20) Drew Granier, RHP, Grade C: Posted 3.21 ERA with 167/53 K/BB in 163 innings in Low-A, using a low-90s fastball and erratic, if promising, secondaries. 32nd round pick in 2011 from University of Louisiana-Monroe needs to prove at higher levels, but is an interesting sleeper.
16-20 are interchangeable with each other and several of the Grade Cs below, but I just picked a couple of youngsters I wanted to highlight plus a trio who could contribute in 2013.
OTHERS: Dakota Bacus, RHP; Josh Bowman, RHP; Bobby Crocker, OF; Conner Crumbliss, OF; Vicmel De La Cruz, OF; Ryan Doolittle, RHP; Kris Hall, RHP; Austin House, RHP; Jefry Marte, 3B; Bruce Maxwell, C-1B; Max Muncy, 1B; Chad Oberacker, OF; Stuart Pudenz, RHP; Seth Streich, RHP; Beau Taylor, C; T.J. Walz, RHP; Andrew Werner, LHP; Michael Ynoa, RHP.
*************Comment below was written in early January before trades*****************

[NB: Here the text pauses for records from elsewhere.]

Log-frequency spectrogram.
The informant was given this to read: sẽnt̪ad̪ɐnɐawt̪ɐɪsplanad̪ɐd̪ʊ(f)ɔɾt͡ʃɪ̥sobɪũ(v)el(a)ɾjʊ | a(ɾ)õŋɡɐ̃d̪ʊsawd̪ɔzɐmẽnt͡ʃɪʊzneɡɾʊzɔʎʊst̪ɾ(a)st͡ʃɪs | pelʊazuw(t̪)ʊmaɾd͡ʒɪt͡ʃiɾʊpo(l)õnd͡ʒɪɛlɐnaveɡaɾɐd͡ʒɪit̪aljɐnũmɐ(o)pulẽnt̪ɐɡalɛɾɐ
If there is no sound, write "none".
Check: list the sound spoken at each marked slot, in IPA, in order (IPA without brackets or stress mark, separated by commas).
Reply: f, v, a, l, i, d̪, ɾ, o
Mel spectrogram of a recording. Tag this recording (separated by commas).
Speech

Oakland graduated so many rookies last year that the system looks thin right now, but there are still some interesting players.

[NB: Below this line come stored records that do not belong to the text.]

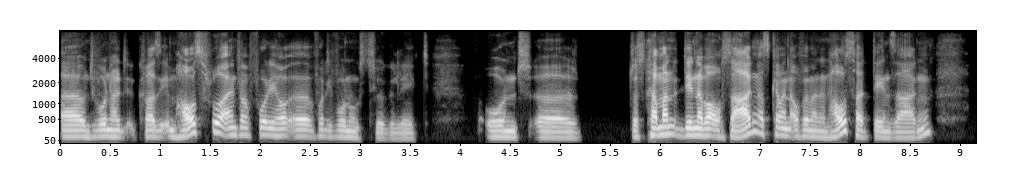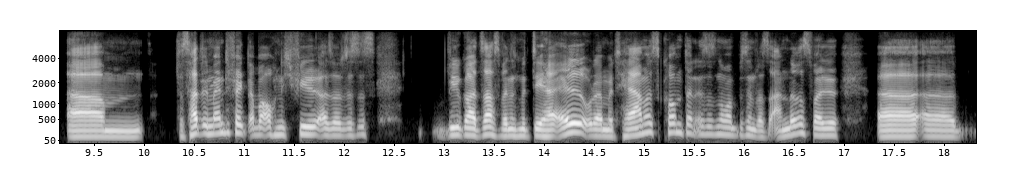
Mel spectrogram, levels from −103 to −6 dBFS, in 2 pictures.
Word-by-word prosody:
äh, 120 0 +3
und 115 -2 0
die - - -10
wurden 125 +1 +1
halt 120 -1 -4
quasi 120 -1 -1
im 120 -2 -4
Hausflur 180 - +4
einfach 150 +1 -1
vor 150 +2 -1
die 140 - -1
Hau 135 +1 0
äh, 125 -1 +2
vor 130 - -8
die 115 -1 -11
Wohnungstür 110 -4 -5
gelegt. 90 0 -10 0.6
Und, 110 -1 -2
äh, 105 -2 0 0.6
das 115 -2 -3
kann 145 -1 +4
man 160 -3 +2
denen 145 0 +5
aber 140 0 +6
auch 120 -4 +3
sagen 110 - +5
das 170 -2 -4
kann 150 - -1
man 135 - 0
auch, 120 - -3
wenn 125 - +1
man 115 - -3
'n 105 - -7
Haus 215 - +3
hat, 105 - -1
denen 105 -2 -3
sagen 105 - -3 0.5
ähm, 115 -1 +2 0.3
das 120 - -9
hat 165 +2 +5
im 170 0 -1
Endeffekt 180 +1 -2
aber 150 - -1
auch 150 - -2
nicht 150 -1 -7
viel 155 -1 0
also 135 0 -2
das 135 +1 -9
ist, 155 - -13 0.5
wie 145 - -3
du 150 - 0
grad 140 -4 +3
sagst, 155 -4 +2
wenn 130 +1 0
es 130 - -3
mit 130 -2 -5
DHL 130 +10 +5
oder 130 0 +1
mit 120 -1 -4
Hermes 155 +9 +1
kommt, 195 -1 -4
dann 175 - -5
ist 160 - -10
es 160 - -9
noch 160 - -6
mal - - -2
'n 140 - -10
bisschen 140 -2 -6
was 115 -2 -8
anderes, 160 +9 -3
weil, 140 -1 0 0.4
äh, - - -1 0.7
äh, - - -4
d - - -19
130 Hz, 240 wpm, -22 LUFS, 115-150 Hz, 0.7 s, aber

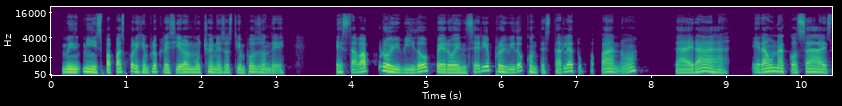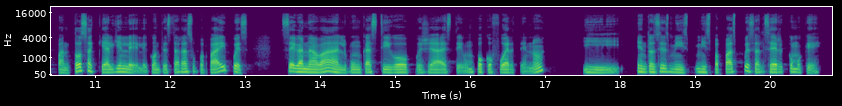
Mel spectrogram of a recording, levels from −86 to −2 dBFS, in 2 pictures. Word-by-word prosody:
mi 130 0 +4
mis 135 -5 +2
papás, 135 +1 +2
por 165 - 0
ejemplo, 140 +1 0
crecieron 130 0 +1
mucho 130 +2 -1
en 125 - 0
esos 125 0 -2
tiempos 130 +3 -1
donde 125 - -3 0.7
estaba 135 +5 +3
prohibido, 145 -1 +3
pero 125 -3 +4
en 120 0 0
serio 200 - 0
prohibido, 130 -5 +1
contestarle 130 +3 -2
a 170 - +3
tu - - -13
papá, 145 -2 -1
¿no? 150 +5 -2
O - - -8 0.5
sea, 120 -1 +1
era 130 -2 +1 0.3
era 135 +2 +2
una 160 -2 +2
cosa 135 +1 +1
espantosa 150 - 0
que 130 -4 -2
alguien 140 +3 +1
le 125 -2 0
le - - -7
contestara 125 +3 -2
a - - +2
su 145 - -8
papá - - +1
y, - - +1
pues - - -2 0.4
se - - +2
ganaba 135 +1 +5
algún 120 0 -2
castigo, 125 0 0
pues 115 - -7
ya, 120 -1 +1
este, 120 - -5
un 130 - -5
poco 130 -2 -1
fuerte, 120 -1 -1
¿no? - - -1 0.5
Y 120 -3 -4 0.2
entonces, 145 0 0
mis 125 -3 -3
mis 130 -2 -3
papás, 130 +3 +1
pues, 165 -6 -1
al 125 +2 -3
ser 130 -2 +1
como 130 -2 -3
que 120 +2 -7
130 Hz, 175 wpm, -24 LUFS, 125-145 Hz, 0.7 s, ganaba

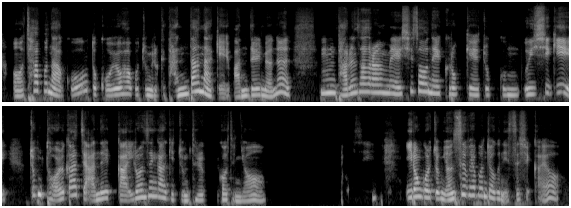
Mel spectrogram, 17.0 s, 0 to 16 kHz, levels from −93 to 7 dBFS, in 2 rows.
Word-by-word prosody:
어 155 +1 -1
차분하고 265 - 0
또 200 - -1
고요하고 195 +3 0
좀 180 -2 -1
이렇게 165 -1 -9
단단하게 200 - +3
만들면은 180 - +1 0.5
음 245 +1 +3
'다른 195 +7 0
사람의 255 -5 +2
시선에 280 0 +1
그렇게 200 -2 -2
쪼끔 185 -1 -6
의식이 215 +6 +2 0.3
좀 315 +2 +3
덜 165 - -1
가지 300 +4 0
않을까.' 185 0 +1
이런 220 +9 +1
생각이 235 -9 -1
좀 145 -3 -3
들거든요. 150 -2 -5 1.2
혹시 465 - -30 0.5
이런 250 +4 +5
걸 230 -2 +2
좀 195 -3 +2
연습해본 280 - +1
적은 200 -8 -1
있으실까요? 200 +7 -7
205 Hz, 255 characters per minute, -29 LUFS, 175-255 Hz, 1.2 s, 이런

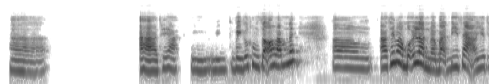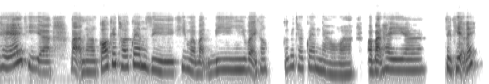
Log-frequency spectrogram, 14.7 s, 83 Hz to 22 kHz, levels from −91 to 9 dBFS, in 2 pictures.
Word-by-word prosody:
À. 195 0 -6 1.3
À, 205 -2 +6
thế 245 - -7
à? 230 -3 -2 0.2
Mình 215 0 -7
mình 220 +1 -6
mình 230 0 +1
cũng 265 - -3
không 290 -3 -2
rõ 260 +1 +7
lắm 285 +2 +4
đấy. 370 +1 +4 0.5
Ờ, 250 -1 -1 0.4
à, 255 +1 +5
thế 340 +4 +4
mà 350 -4 +7
mỗi 275 +3 +2
lần 320 -8 +7
mà 215 -1 0
bạn 215 +1 +2
đi 265 +2 -2
dạo 260 -4 +4
như 260 +2 -4
thế 255 -1 -3
ấy 335 +8 +3
thì, 240 -7 -9
à, 190 -2 -2 0.3
bạn, 215 -4 0
à, 195 0 -4
có 240 +2 +6
cái 320 +1 -1
thói 265 0 -1
quen 300 -3 +1
gì 195 -6 -3
khi 250 - -8
mà 195 -5 -5
bạn 180 +1 -7
đi 220 +2 -6
như 220 0 -4
vậy 220 - -1
không? 220 0 -10 0.2
Có 220 - -12
cái 275 +2 -10
thói 245 - -8
quen 240 -2 -7
nào 175 -5 -7
mà 165 +1 -6 0.2
mà 205 - +1
bạn 195 -1 +4
hay, 220 -2 -1
a, 215 0 -4 0.4
thực 235 -3 -4
hiện 240 - +1
ấy? 335 -2 -2
225 Hz, 220 wpm, -24 LUFS, 205-260 Hz, 1.3 s, rõ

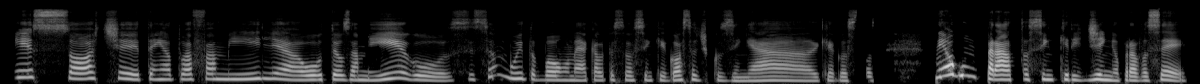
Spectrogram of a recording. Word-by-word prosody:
Que 325 +1 0
sorte 265 -4 0
tem 230 0 -4
a 230 - -4
tua 235 0 -2
família 245 -2 0
ou 210 +1 +3
os 220 - -2
teus 220 -2 -1
amigos! 205 -4 -1
Isso 235 +9 -10
é - - -7
muito 270 - -2
bom, 200 -1 -1
né. 190 -1 -2
Aquela 190 +1 -5
pessoa, 200 0 -8
assim, 195 +1 -8
que 190 0 -8
gosta 205 +5 -2
de 190 - -11
cozinhar, 175 0 -2
que 180 - -8
é - - -7
gostos 175 +1 -8 0.6
tem 350 +5 +4
algum 420 -3 +7
prato, 225 -5 +6
assim, 225 0 -1
queridinho 210 -2 +1
pra 185 +1 +1
você? 180 0 0
215 Hz, 160 wpm, -25 LUFS, 190-245 Hz, 0.6 s, algum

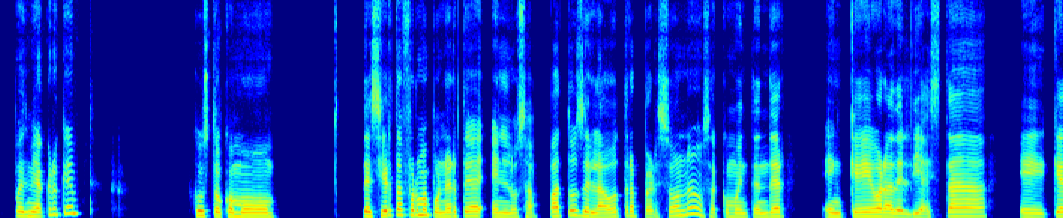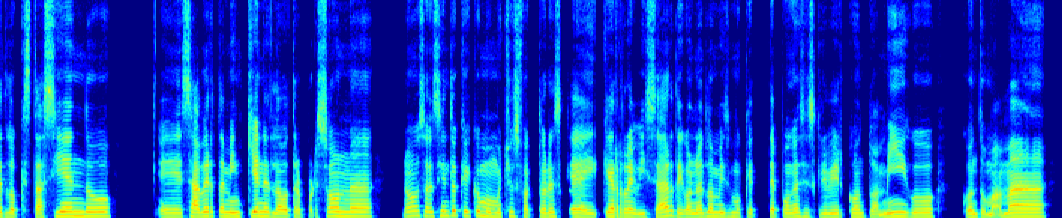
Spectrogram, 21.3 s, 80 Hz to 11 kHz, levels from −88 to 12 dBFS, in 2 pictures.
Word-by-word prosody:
Pues 220 -1 +1
mira, 205 -2 +2
creo 290 0 -4
que 345 +2 -1 1.2
justo 230 -4 +3
como 190 -2 +2 0.8
de 220 - +6
cierta 240 +6 +3
forma 265 0 +4
ponerte 215 +2 +1
en 185 0 0
los 180 0 -4
zapatos 220 +4 0
de 220 -2 +3
la 180 -1 +3
otra 225 +4 -1
persona, 230 - -2
o 280 - -4
sea, 190 -3 -6
como 185 0 -4
entender 180 +3 0 0.3
en 180 -1 0
qué 200 +3 +3
hora 195 -2 +6
del 165 -2 +2
día 175 0 0
está 210 +4 +1 0.3
eh, 180 -2 -2
qué 210 - +3
es 205 - -1
lo 180 -1 -3
que - - -15
está 170 - 0
haciendo 210 +1 +2 0.4
eh, 180 +1 -3
saber 195 +3 +3
también 195 -2 0
quién 215 +3 +3
es 205 - -1
la 175 -1 +2
otra 175 - -2
persona, 210 -1 0 0.3
¿no? 215 +2 -1
O - - -3
sea, 210 -3 -3
siento 235 +2 -1
que 225 - -2
hay - - -7
como 225 -2 0
muchos 195 +2 -5
factores 190 +1 -4
que 185 - -2
hay 175 -1 -1
que 200 - +1
revisar, 190 +3 0
digo, 175 -1 -1
no 175 +1 0
es 185 - -6
lo 200 - +1
mismo 190 -1 -4
que 175 - -9
te 180 - -5
pongas 185 +2 -3
a - - -8
escribir 175 0 -4
con 180 -1 -3
tu 150 - -5
amigo, 190 +3 -1 0.2
con 165 -1 -3
tu 150 - -5
mamá, 195 +4 +3
195 Hz, 200 wpm, -22 LUFS, 185-215 Hz, 1.2 s, de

The 2012 draft brought in several promising his school bats, headlined by Addison Russell, who is now the top prospect in the organization. Olson and Robertson have regular potential as well, and outfielder B.J. Boyd showed better than expected skills to go with his tools. It will take time for these guys to percolate up the system, but the upside is present. Closer to the majors, Grant Green looks like he can help soon, with several others also looking like potential role contributors. The emphasis on on-base ability shows up in guys like Peterson, Taylor, and Conner Crumbliss.
With the outstanding rookie pitching staff, it seems unfair to harp on the pitching prospects looking thinned out. Cole and Gray have the most impact potential, but they've both got some question-marks. Straily is ready and Peacock is not as rough as the Triple-A raw stats imply. There are a lot of potential relief options in the organization as well, a major strength of the system. Drew Granier, Treinen, and Walz all have sleeper potential.
The biggest wild card of all is Michael Ynoa, and no, I have no idea what to make of him.